§ **Data**:
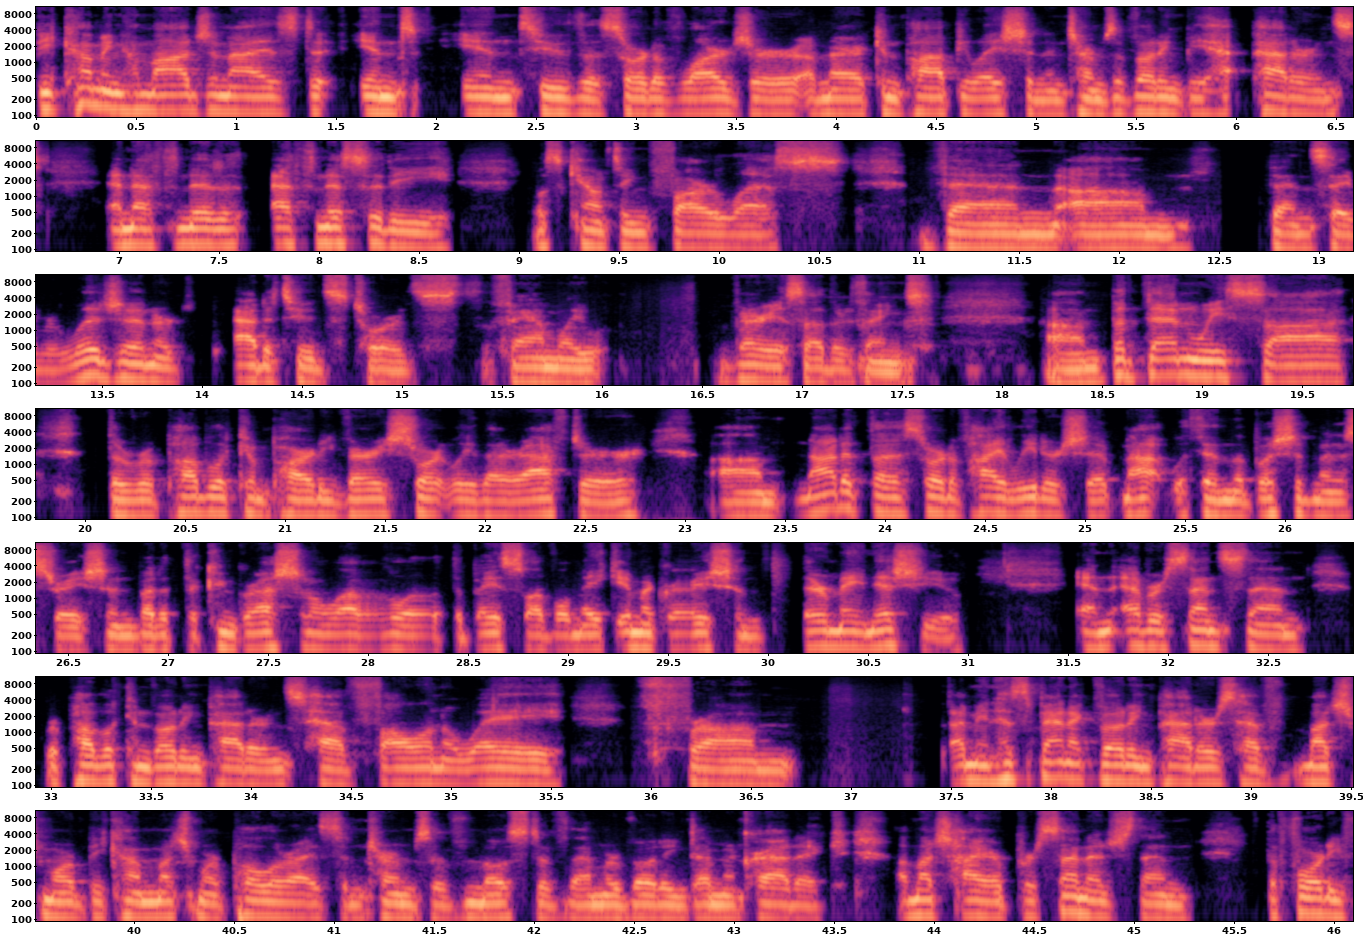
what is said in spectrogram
becoming homogenized in, into the sort of larger american population in terms of voting beha- patterns. And ethnic, ethnicity was counting far less than um, than say religion or attitudes towards the family, various other things. Um, but then we saw the Republican Party very shortly thereafter, um, not at the sort of high leadership, not within the Bush administration, but at the congressional level, at the base level, make immigration their main issue. And ever since then, Republican voting patterns have fallen away from I mean, Hispanic voting patterns have much more become much more polarized in terms of most of them are voting Democratic, a much higher percentage than the 40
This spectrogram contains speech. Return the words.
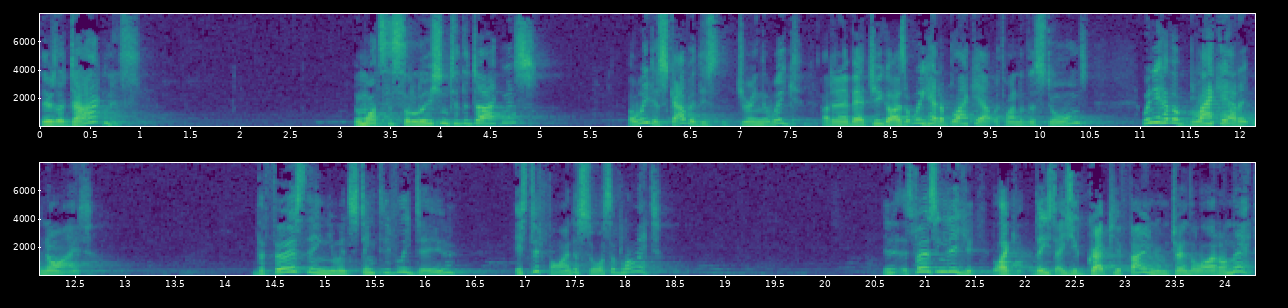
There's a darkness. And what's the solution to the darkness? Well, we discovered this during the week. I don't know about you guys, but we had a blackout with one of the storms. When you have a blackout at night, the first thing you instinctively do is to find a source of light. It's the first thing you do. You, like these days, you grab your phone and turn the light on that.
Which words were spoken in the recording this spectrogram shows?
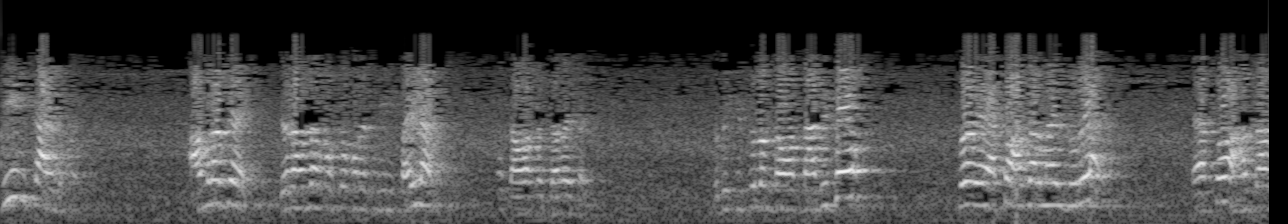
দিন কায়েম হয়। আমরা যে জেনাজার মতো করে দিন পাইলাম দাওয়াতের দ্বারাই পাই। যদি কিছু লোক দাওয়াত না দিত, তো এত হাজার মাইল দূরে, এত হাজার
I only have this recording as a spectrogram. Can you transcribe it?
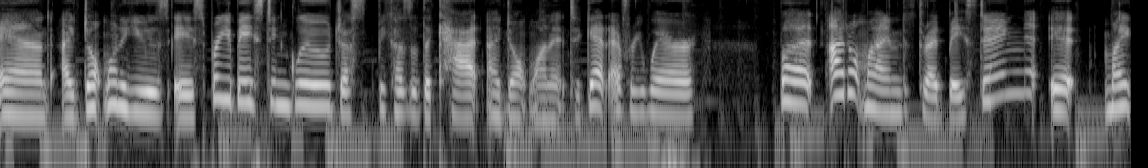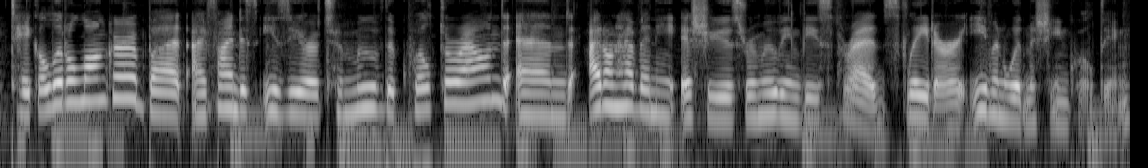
And I don't want to use a spray basting glue just because of the cat. I don't want it to get everywhere. But I don't mind thread basting. It might take a little longer, but I find it's easier to move the quilt around and I don't have any issues removing these threads later, even with machine quilting.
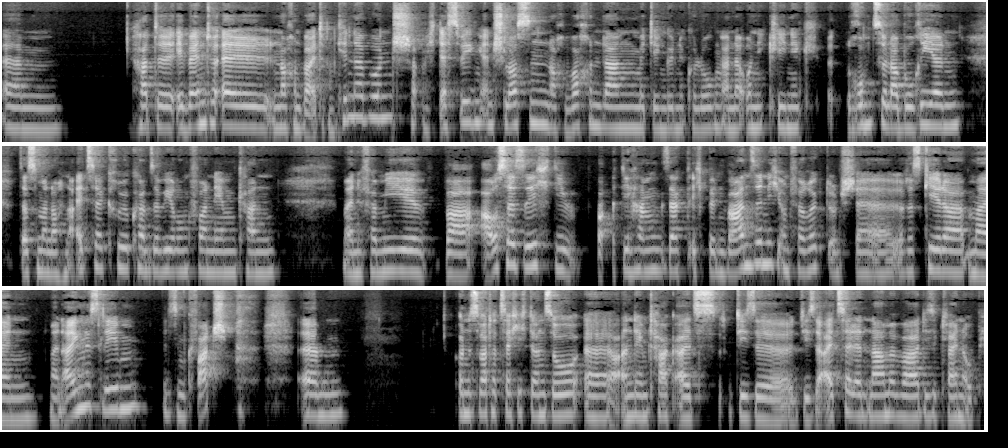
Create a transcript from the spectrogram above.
ähm, hatte eventuell noch einen weiteren Kinderwunsch, habe mich deswegen entschlossen, noch wochenlang mit den Gynäkologen an der Uniklinik rumzulaborieren, dass man noch eine Eizellkryokonservierung vornehmen kann. Meine Familie war außer sich, die, die haben gesagt, ich bin wahnsinnig und verrückt und riskiere da mein, mein eigenes Leben mit diesem Quatsch. ähm, und es war tatsächlich dann so, äh, an dem Tag, als diese, diese Eizellentnahme war, diese kleine OP,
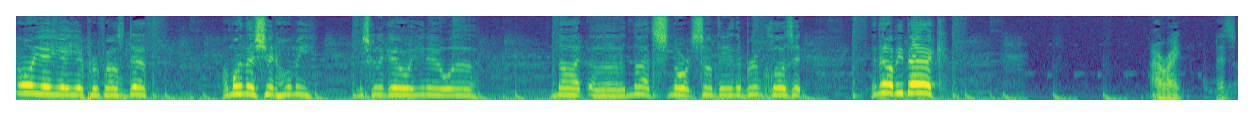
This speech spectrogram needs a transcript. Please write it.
Oh yeah, yeah, yeah. Profiles of death. I'm on that shit, homie. I'm just gonna go, you know, uh, not uh, not snort something in the broom closet, and then I'll be back. All right, that's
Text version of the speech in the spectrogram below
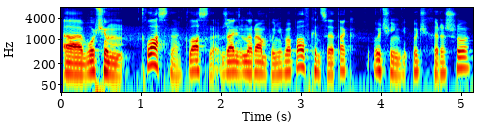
А, в общем, классно, классно. Жаль, на рампу не попал в конце, а так очень, очень хорошо.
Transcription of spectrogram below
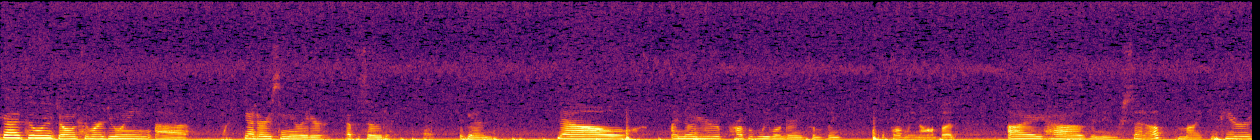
Hey guys, Dylan Jones, and we're doing uh, Yandere Simulator episode again. Now, I know you're probably wondering something. Probably not, but I have a new setup. My computer is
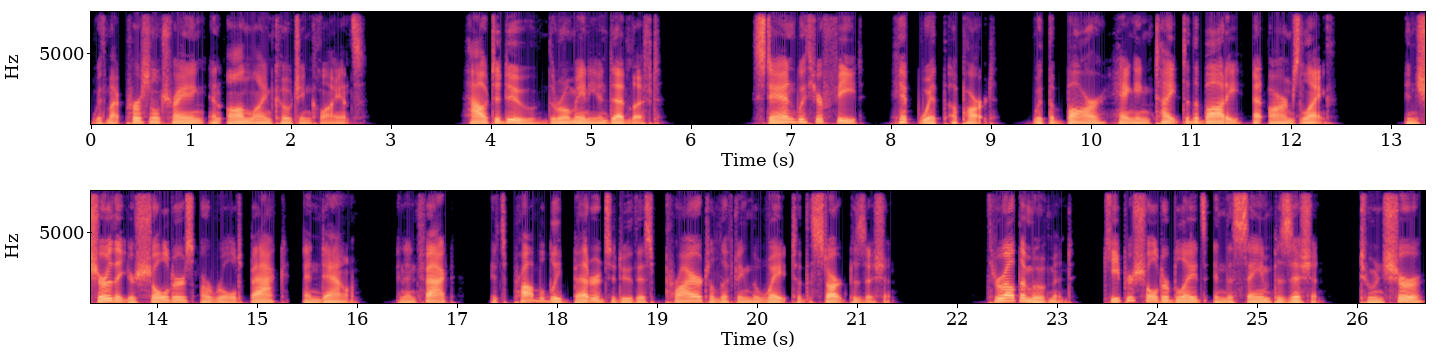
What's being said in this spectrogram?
with my personal training and online coaching clients. How to do the Romanian deadlift. Stand with your feet hip width apart, with the bar hanging tight to the body at arm's length. Ensure that your shoulders are rolled back and down, and in fact, it's probably better to do this prior to lifting the weight to the start position. Throughout the movement, keep your shoulder blades in the same position to ensure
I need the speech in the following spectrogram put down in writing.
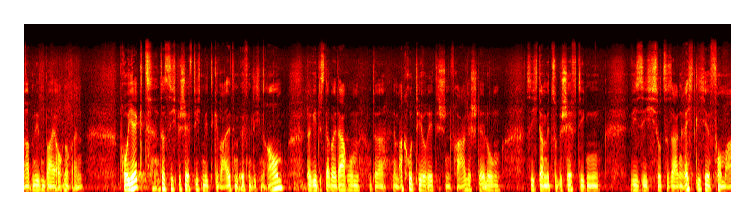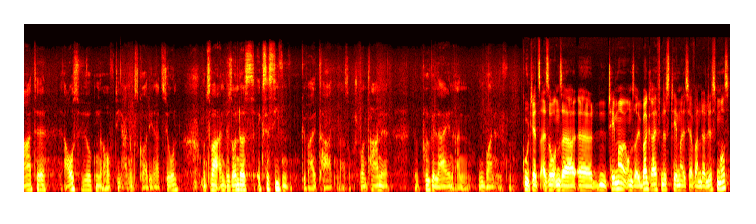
habe nebenbei auch noch ein Projekt, das sich beschäftigt mit Gewalt im öffentlichen Raum. Da geht es dabei darum, unter einer makrotheoretischen Fragestellung sich damit zu beschäftigen, wie sich sozusagen rechtliche Formate auswirken auf die Handlungskoordination. Und zwar an besonders exzessiven Gewalttaten, also spontane Prügeleien an U-Bahnhöfen. Gut, jetzt also unser äh, Thema, unser übergreifendes Thema ist ja Vandalismus.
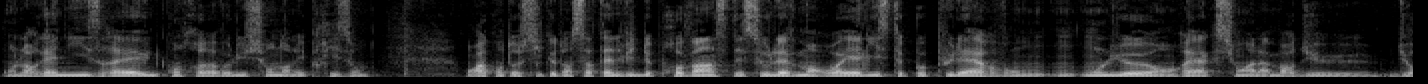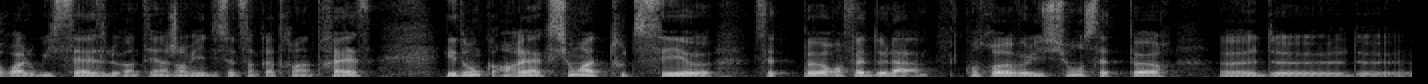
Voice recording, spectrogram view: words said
on organiserait une contre-révolution dans les prisons. On raconte aussi que dans certaines villes de province, des soulèvements royalistes populaires vont, ont, lieu en réaction à la mort du, roi Louis XVI le 21 janvier 1793. Et donc, en réaction à toute ces, cette peur en fait de la contre-révolution, cette peur euh, de,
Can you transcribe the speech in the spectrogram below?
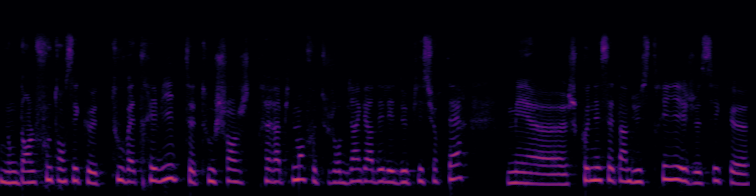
Donc dans le foot, on sait que tout va très vite, tout change très rapidement. Il faut toujours bien garder les deux pieds sur terre. Mais euh, je connais cette industrie et je sais que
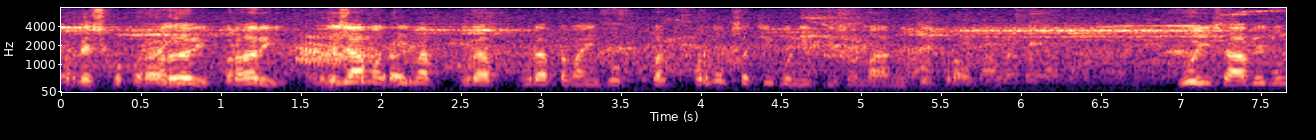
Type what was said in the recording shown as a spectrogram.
प्रदेशको प्रहरी। प्रहरी निजामतीमा पुरा पुरा तपाईँको प्र- प्रमुख सचिवको नियुक्तिसम्म हामी चाहिँ प्रावधान लगाएको त्यो हिसाबले जुन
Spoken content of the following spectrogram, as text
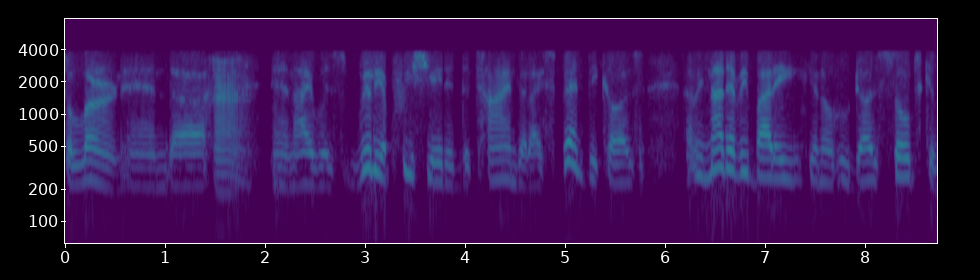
to learn, and uh, Mm. and I was really appreciated the time that I spent because I mean not everybody you know who does soaps can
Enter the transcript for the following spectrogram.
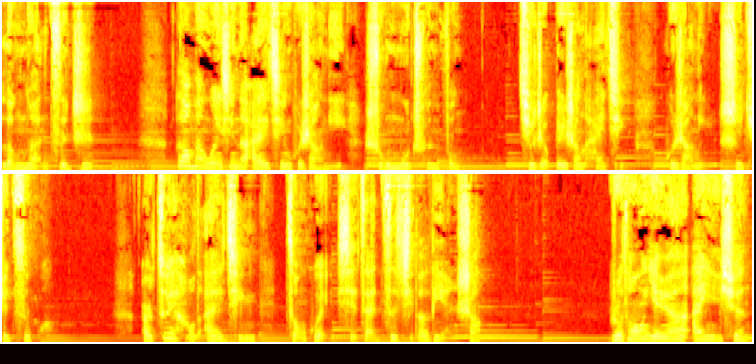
冷暖自知。浪漫温馨的爱情会让你如沐春风，曲折悲伤的爱情会让你失去自我。而最好的爱情总会写在自己的脸上，如同演员安以轩，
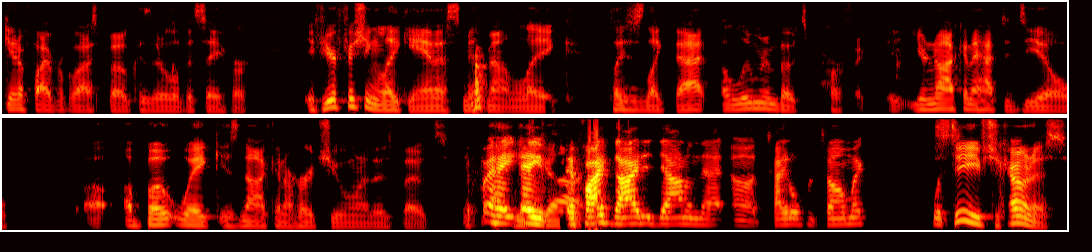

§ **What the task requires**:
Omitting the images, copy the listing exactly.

§ **Result**:
what is said in spectrogram
becoming homogenized in, into the sort of larger american population in terms of voting beha- patterns. And ethnic, ethnicity was counting far less than um, than say religion or attitudes towards the family, various other things. Um, but then we saw the Republican Party very shortly thereafter, um, not at the sort of high leadership, not within the Bush administration, but at the congressional level, at the base level, make immigration their main issue. And ever since then, Republican voting patterns have fallen away from I mean, Hispanic voting patterns have much more become much more polarized in terms of most of them are voting Democratic, a much higher percentage than the 40
This spectrogram contains speech. Return the words.
There's a darkness. And what's the solution to the darkness? Well, we discovered this during the week. I don't know about you guys, but we had a blackout with one of the storms. When you have a blackout at night, the first thing you instinctively do is to find a source of light. It's the first thing you do. You, like these days, you grab your phone and turn the light on that.
Which words were spoken in the recording this spectrogram shows?
দিন কায়েম হয়। আমরা যে জেনাজার মতো করে দিন পাইলাম দাওয়াতের দ্বারাই পাই। যদি কিছু লোক দাওয়াত না দিত, তো এত হাজার মাইল দূরে, এত হাজার
I only have this recording as a spectrogram. Can you transcribe it?
And I don't want to use a spray basting glue just because of the cat. I don't want it to get everywhere. But I don't mind thread basting. It might take a little longer, but I find it's easier to move the quilt around and I don't have any issues removing these threads later, even with machine quilting.
Create a transcript from the spectrogram above.
ähm, hatte eventuell noch einen weiteren Kinderwunsch, habe mich deswegen entschlossen, noch wochenlang mit den Gynäkologen an der Uniklinik rumzulaborieren, dass man noch eine Eizellkryokonservierung vornehmen kann. Meine Familie war außer sich, die, die haben gesagt, ich bin wahnsinnig und verrückt und riskiere da mein, mein eigenes Leben mit diesem Quatsch. ähm, und es war tatsächlich dann so, äh, an dem Tag, als diese, diese Eizellentnahme war, diese kleine OP,
This speech spectrogram needs a transcript. Please write it.
Oh yeah, yeah, yeah. Profiles of death. I'm on that shit, homie. I'm just gonna go, you know, uh, not uh, not snort something in the broom closet, and then I'll be back. All right, that's
Text version of the speech in the spectrogram below
А, в общем, классно, классно. Жаль, на рампу не попал в конце, а так очень, очень хорошо.
Transcription of spectrogram below
Hey guys, Dylan Jones, and we're doing uh, Yandere Simulator episode again. Now, I know you're probably wondering something. Probably not, but I have a new setup. My computer is
What's being said in this spectrogram?
with my personal training and online coaching clients. How to do the Romanian deadlift. Stand with your feet hip width apart, with the bar hanging tight to the body at arm's length. Ensure that your shoulders are rolled back and down, and in fact, it's probably better to do this prior to lifting the weight to the start position. Throughout the movement, keep your shoulder blades in the same position to ensure
I need the speech in the following spectrogram put down in writing.
habe nebenbei auch noch ein Projekt, das sich beschäftigt mit Gewalt im öffentlichen Raum. Da geht es dabei darum, unter einer makrotheoretischen Fragestellung sich damit zu beschäftigen, wie sich sozusagen rechtliche Formate auswirken auf die Handlungskoordination. Und zwar an besonders exzessiven Gewalttaten, also spontane Prügeleien an U-Bahnhöfen. Gut, jetzt also unser äh, Thema, unser übergreifendes Thema ist ja Vandalismus.
Voice recording, spectrogram view: words said
on organiserait une contre-révolution dans les prisons. On raconte aussi que dans certaines villes de province, des soulèvements royalistes populaires vont, ont, lieu en réaction à la mort du, roi Louis XVI le 21 janvier 1793. Et donc, en réaction à toute ces, cette peur en fait de la contre-révolution, cette peur euh, de,
Can you transcribe the speech in the spectrogram below?
Donc dans le foot, on sait que tout va très vite, tout change très rapidement. Il faut toujours bien garder les deux pieds sur terre. Mais euh, je connais cette industrie et je sais que
Type what was said in the recording shown as a spectrogram.
प्रदेशको प्रहरी। प्रहरी निजामतीमा पुरा पुरा तपाईँको प्र- प्रमुख सचिवको नियुक्तिसम्म हामी चाहिँ प्रावधान लगाएको त्यो हिसाबले जुन
Spoken content of the following spectrogram, as text
to learn, and uh, Mm. and I was really appreciated the time that I spent because I mean not everybody you know who does soaps can
Enter the transcript for the following spectrogram.
冷暖自知。浪漫温馨的爱情会让你如沐春风，曲折悲伤的爱情会让你失去自我。而最好的爱情总会写在自己的脸上，如同演员安以轩，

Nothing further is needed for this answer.